The gene encoding TLR5 was seen to be highly expressed at an early stage. By series of (faecal) transplants, it was possible to find that the modulatory effects of TLR-5 were specific to the postnatal frame (around 21 days after birth, with a peak in the first two weeks of life). Pups or adult mice were unable to correct the altered microbiota even in presence of the TLR-5 gene. In addition, TLR5-deficient animals were found to have a phenotype characterised by a high food intake and body weight as well as differences in the pancreatic and liver tissue.
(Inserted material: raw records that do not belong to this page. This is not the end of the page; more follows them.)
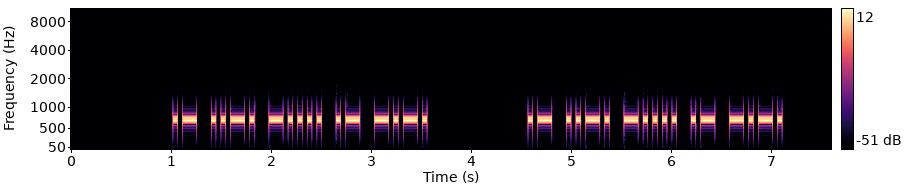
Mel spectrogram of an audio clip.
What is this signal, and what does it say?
Morse code, heard as a keyed tone, about 25 wpm, 700 Hz. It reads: AF6AC AF6AC
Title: USA Call Signs - 5 Characters - Repeated 3x - 25wpm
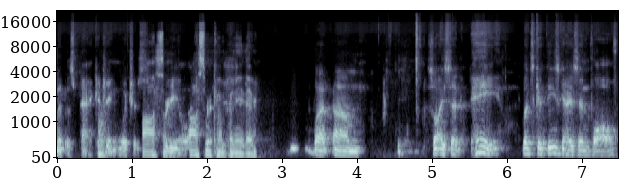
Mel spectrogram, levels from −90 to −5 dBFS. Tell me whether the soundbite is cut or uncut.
uncut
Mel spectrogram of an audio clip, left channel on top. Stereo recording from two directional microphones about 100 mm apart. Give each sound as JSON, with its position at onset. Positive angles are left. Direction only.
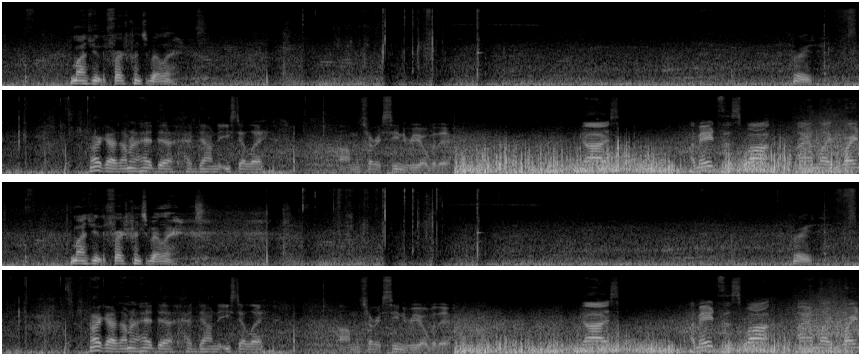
{"t": 0.7, "sound": "speech", "side_deg": 20}
{"t": 7.9, "sound": "speech", "side_deg": 0}
{"t": 9.4, "sound": "speech", "side_deg": -35}
{"t": 9.7, "sound": "speech", "side_deg": -20}
{"t": 9.9, "sound": "speech", "side_deg": 0}
{"t": 13.8, "sound": "wind noise", "side_deg": -5}
{"t": 14.8, "sound": "speech", "side_deg": -15}
{"t": 16.3, "sound": "speech", "side_deg": -25}
{"t": 16.6, "sound": "speech", "side_deg": -15}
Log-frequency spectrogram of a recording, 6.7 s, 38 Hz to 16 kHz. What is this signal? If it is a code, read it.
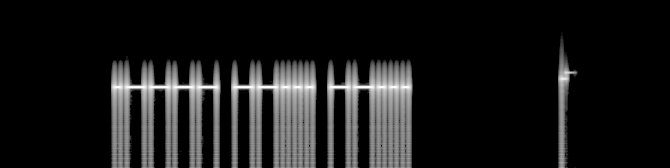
Morse code, heard as a keyed tone, about 20 wpm, 700 Hz. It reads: 177
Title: Numbers - 3-Digit 20wpm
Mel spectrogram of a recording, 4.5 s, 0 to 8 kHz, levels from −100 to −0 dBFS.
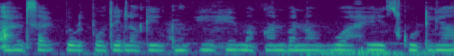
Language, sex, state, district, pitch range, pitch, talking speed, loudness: Hindi, female, Bihar, Bhagalpur, 215-225 Hz, 220 Hz, 145 wpm, -40 LUFS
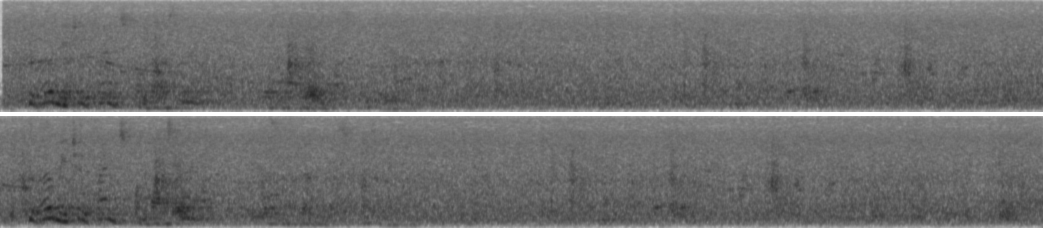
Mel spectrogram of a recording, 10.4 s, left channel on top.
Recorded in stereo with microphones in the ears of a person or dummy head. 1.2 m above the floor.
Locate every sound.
0.3 s a man speaking: 15° right (ahead or behind), 0.7 m; by 4.0 s 50° right (ahead or behind), 5.5 m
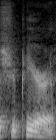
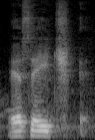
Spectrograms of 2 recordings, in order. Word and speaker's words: Shapira: States, owned by the Shapira family. S-H-A-P-I-R-A. It's not just my hick pronunciation. It really is spelled Shapira.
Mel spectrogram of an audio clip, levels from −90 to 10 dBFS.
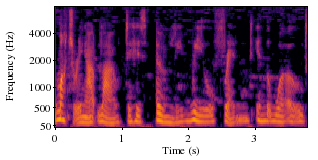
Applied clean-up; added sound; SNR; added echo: classical method Wiener filter.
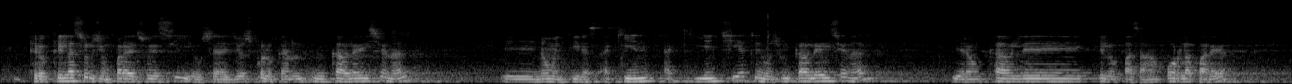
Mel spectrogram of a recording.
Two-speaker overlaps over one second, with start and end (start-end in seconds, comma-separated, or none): none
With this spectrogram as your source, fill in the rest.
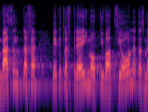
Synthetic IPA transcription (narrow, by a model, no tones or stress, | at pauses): væsəntləχə | ɛɪɡən̩tləχd̥̪ɾeɪmɔtivɑt͡sjoːnəd̥ɑsmə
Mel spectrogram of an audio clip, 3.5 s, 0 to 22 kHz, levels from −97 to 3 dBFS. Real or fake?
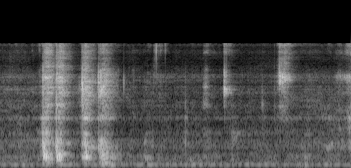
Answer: fake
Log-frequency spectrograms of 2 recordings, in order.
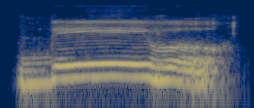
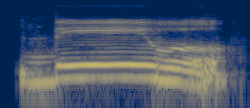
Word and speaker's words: deva: So here you can observe the pronunciation of A is long. It is a bit stretched.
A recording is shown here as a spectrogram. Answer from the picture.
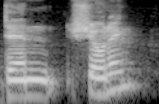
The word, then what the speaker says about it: Dan Schoening: Now, you mentioned Dan Schoening. Am I pronouncing it correctly? – Oh, yeah.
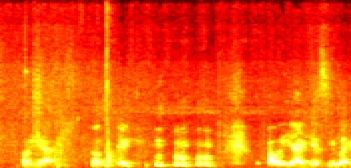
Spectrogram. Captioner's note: chuckles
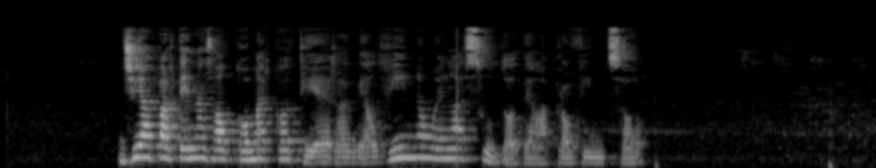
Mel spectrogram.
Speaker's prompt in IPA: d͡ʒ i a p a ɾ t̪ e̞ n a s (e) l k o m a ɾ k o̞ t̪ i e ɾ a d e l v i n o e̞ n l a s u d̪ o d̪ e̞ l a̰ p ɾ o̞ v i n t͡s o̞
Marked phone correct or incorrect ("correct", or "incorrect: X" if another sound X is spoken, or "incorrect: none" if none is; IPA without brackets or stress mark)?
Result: incorrect: a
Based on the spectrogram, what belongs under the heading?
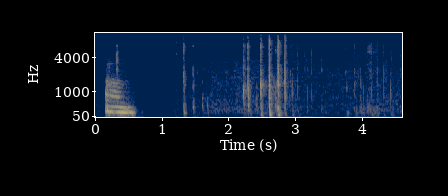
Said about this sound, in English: Sorry about the typing sound.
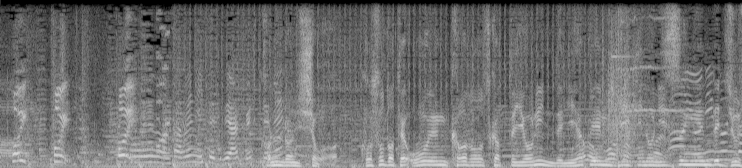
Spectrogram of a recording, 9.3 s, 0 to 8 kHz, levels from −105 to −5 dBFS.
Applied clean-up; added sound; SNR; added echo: none; none; none; none.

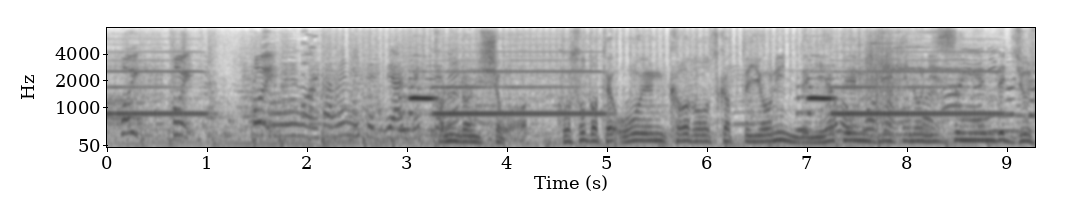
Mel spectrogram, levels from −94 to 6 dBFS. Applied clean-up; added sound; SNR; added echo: none; Wind instrument, woodwind instrument; 0 dB; none.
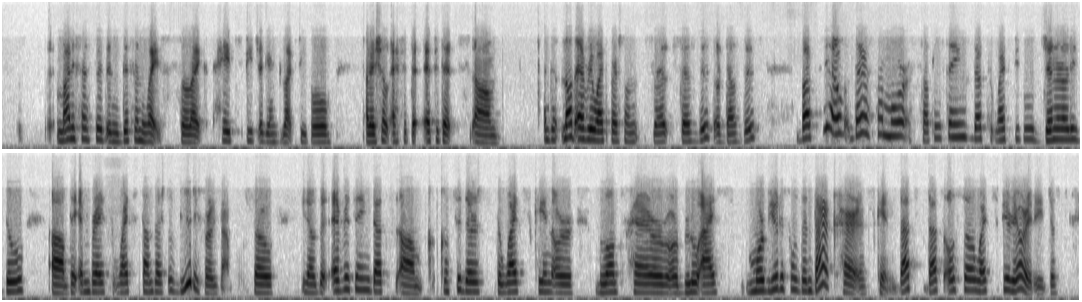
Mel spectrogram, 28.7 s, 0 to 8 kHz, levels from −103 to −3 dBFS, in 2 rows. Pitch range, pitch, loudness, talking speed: 175-225 Hz, 190 Hz, -21 LUFS, 165 wpm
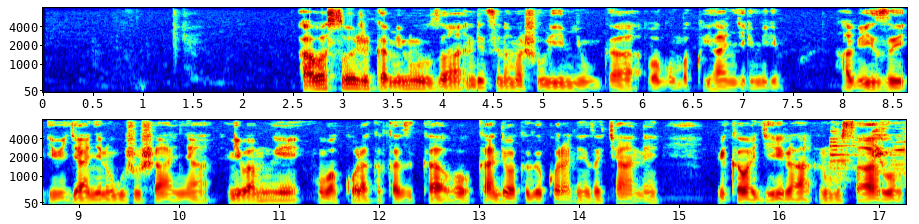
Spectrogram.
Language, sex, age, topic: Kinyarwanda, male, 25-35, education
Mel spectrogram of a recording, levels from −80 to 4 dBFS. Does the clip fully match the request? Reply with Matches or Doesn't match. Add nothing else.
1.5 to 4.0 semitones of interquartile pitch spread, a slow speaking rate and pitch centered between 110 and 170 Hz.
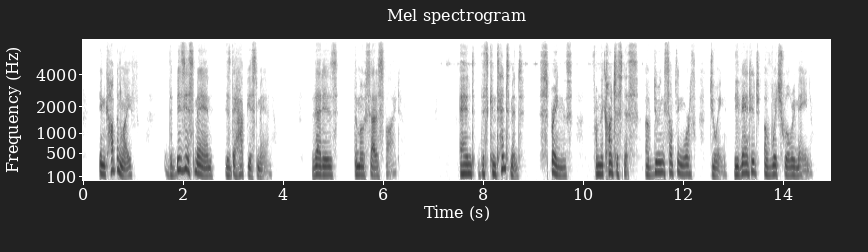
Matches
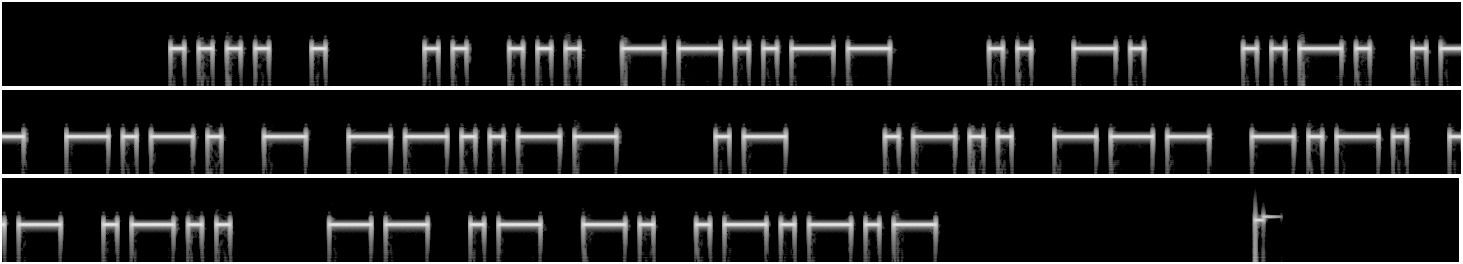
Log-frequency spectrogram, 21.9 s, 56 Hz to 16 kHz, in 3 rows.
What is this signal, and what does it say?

The findings indicate TLR5 as a key player in early colonisation. However, it is important to mention that a low expression of TLR5 during adulthood does not necessarily translate into the host being more vulnerable to pathogens. It may actually have a beneficial effect by avoiding an upregulated inflammatory state at this later stage of life which has direct consequences on the homeostasis of the gut microbiota.
Concerning the adaptive immune system, in experiments using a faecal suspension or bacterial cocktail transplants, Martinez and colleagues observed that mice without Rag1 (recombination activating gene 1) had significantly lower diversity when compared to wild type animals. Moreover, when host genetics and diet were standardised, the order of microbes arrival was seen to have a priority effect that defined the ecological success in the assembly of the microbiota. In this set of studies, different strains isolated from adult mice were used to colonise the gut of young mice. The first microbes introduced showed their dominance in the arising ecosystem. These results were also confirmed when using a defined cocktail of bacteria. When compared with the effects from adaptive immunity experiments, the order by which the microbes were inoculated was seen to have a stronger colonisation impact.
Early life is considered by many researchers as a window of opportunity to steer the gut community in order to support host’s health. The findings from Fulde et al. and Martinez et al. highlight the potential relevance of order and timing during microbial colonisation of the gut. Furthermore, the shifting responses on the activation of receptors from the innate and adaptive immune systems are suggested to perform in an age-dependent way.